This post is part of the series Knowledge
I have already discussed the sciences of theology and philosophy, so the next highest science is natural science. Scientists in the modern era have appropriated the term ‘science’ as if it only applied to their activities or their activities are exemplars of science. Neither is true. Natural science is the study of material beings.
Natural science is the study of material beings. By material beings, these are any substances formed of matter. The study of immaterial substances is not a part of science. Material beings cover the entire range of scientific discourse from stars and planets to atoms, humans and rubber. Anything that can be destroyed or changed into something else is a material thing and can be investigated by science.
Natural science also studies change. All material beings are capable of change because they are material. Since science studies material objects, it also studies what is essential to material objects. Therefore, science studies change. Scientific laws describe the pattern of changes that occur in the world. Scientific theories explain these changes by showing how the powers and potentials of various substances interact with each other.
There would be little controversy here except for a historical accident.
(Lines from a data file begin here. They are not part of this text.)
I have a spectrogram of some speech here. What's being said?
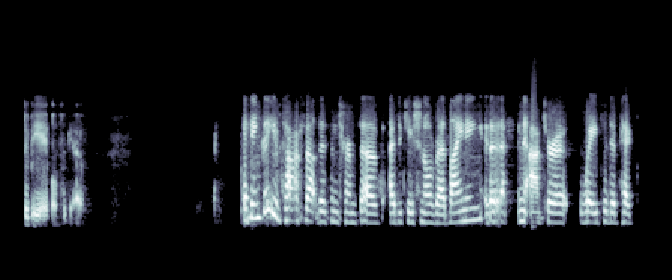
to be able to give. I think that you've talked about this in terms of educational redlining. Is that an accurate way to depict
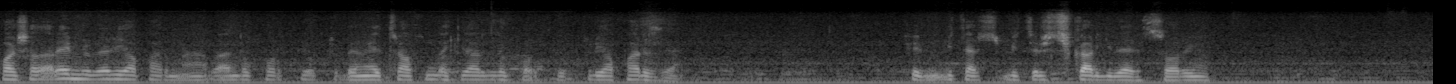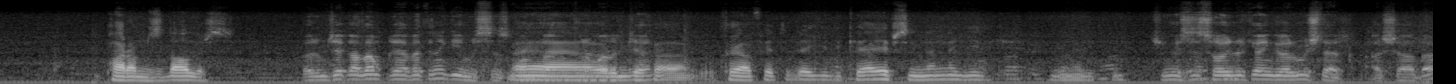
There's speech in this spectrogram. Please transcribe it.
Paşalar emir verir yaparım ha. Bende korku yoktur. Benim etrafımdakilerde de korku yoktur. Yaparız yani. Film biter, bitirir çıkar gideriz. Sorun yok. Paramızı da alırız. Örümcek adam kıyafetini giymişsiniz komutanım Ee, örümcek adam kıyafeti de giydik ya. Hepsinden de giydik. Mi? Çünkü sizi soyunurken görmüşler aşağıda.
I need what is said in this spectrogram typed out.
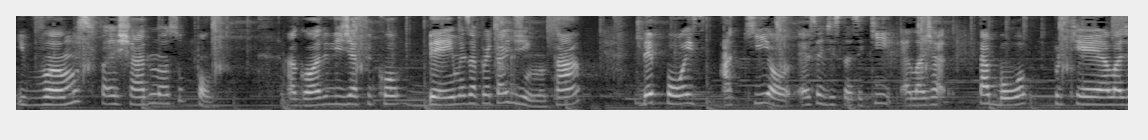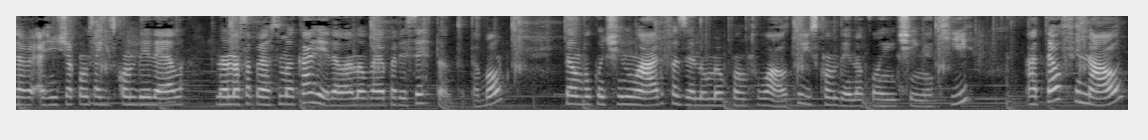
e vamos fechar o nosso ponto. Agora ele já ficou bem mais apertadinho, tá? Depois, aqui, ó, essa distância aqui, ela já tá boa, porque ela já, a gente já consegue esconder ela na nossa próxima carreira, ela não vai aparecer tanto, tá bom? Então, vou continuar fazendo o meu ponto alto e escondendo a correntinha aqui até o final.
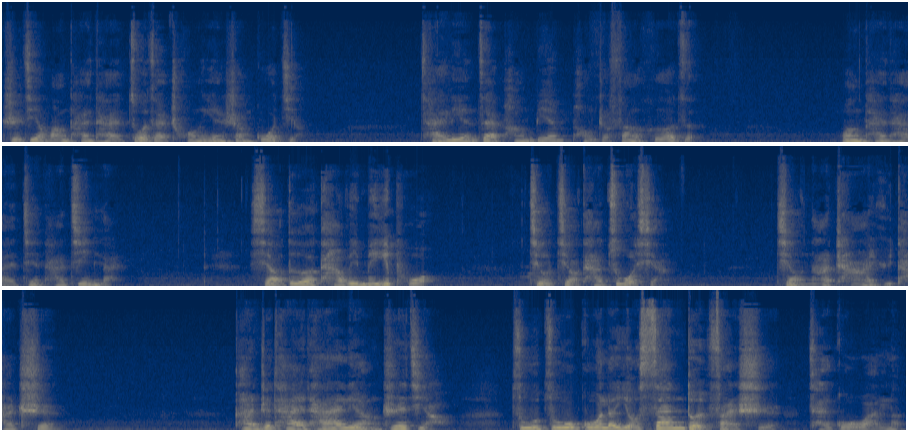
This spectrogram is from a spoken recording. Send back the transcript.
只见王太太坐在床沿上裹脚，采莲在旁边捧着饭盒子。王太太见她进来，晓得她为媒婆，就叫她坐下，叫拿茶与她吃。看着太太两只脚，足足裹了有三顿饭食。才裹完了，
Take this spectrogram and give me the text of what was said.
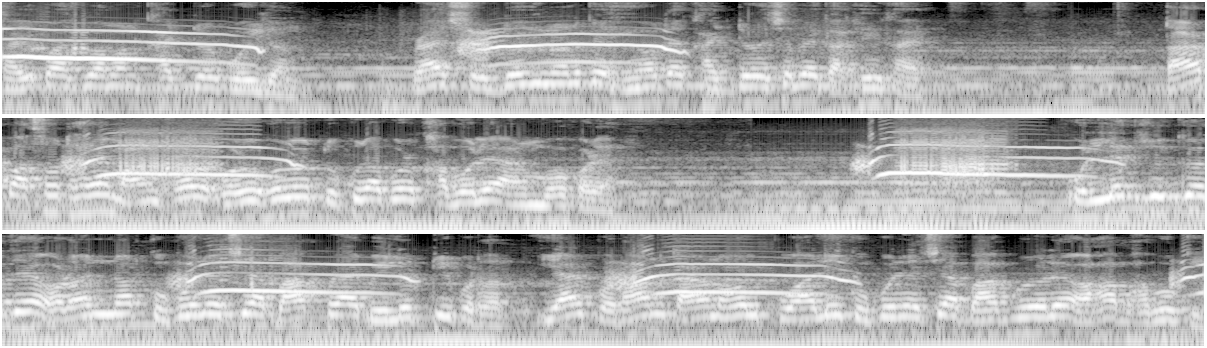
চাৰি পাঁচবাৰমান খাদ্যৰ প্ৰয়োজন। প্ৰায় চৈধ্য দিনলৈকে সিহঁতে খাদ্য হিচাপে গাখীৰ খায়। তাৰ পাছতহে মাংসৰ সৰু সৰু টুকুৰাবোৰ খাবলৈ আৰম্ভ কৰে। উল্লেখযোগ্য যে অৰণ্যত কুকুৰনেচীয়া বাঘ প্ৰায় বিলুপ্তিৰ পথত। ইয়াৰ প্ৰধান কাৰণ হ'ল পোৱালি কুকুৰনেচীয়া বাঘবোৰলৈ অহা ভাবুকি।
A few hundred years ago, an idea known as naturalism began to gain prominence within philosophy and science. This idea claimed that there was nothing but material things in the universe and therefore natural science was the highest of the sciences. As I have shown in my proof of God’s existence, this is false. However, a series of historical events led to the adoption of beliefs that cannot withstand the scrutiny of reason. In any case, this historical accident has caused two problems in science. The first is an inability to define natural science. The second is an inability to recognize when natural science imports principles from a higher science.
If natural science were the highest science then it becomes difficult to distinguish natural science from philosophy or psychology. Even the methods of natural science are imported into history where they do more harm than good. This confusion of the sciences leads to misunderstanding rather than knowledge. Philosophy is treated as if it were an exploration of concepts rather than an exploration of the fundamental nature of existence itself. Psychology is treated as if it were the outworking of mechanical processes and thought is viewed as reducible to chemicals. History is treated as if experiments and false objectivity will give knowledge.
Natural science imports principles from philosophy. These include the nature of change, powers and potentials as well as the requirement that natural science begin with sense experience. These things are necessary for natural science to exist but it cannot prove any of them.
Next, I will discuss the science of psychology.
Continue reading this series:
The Science of Psychology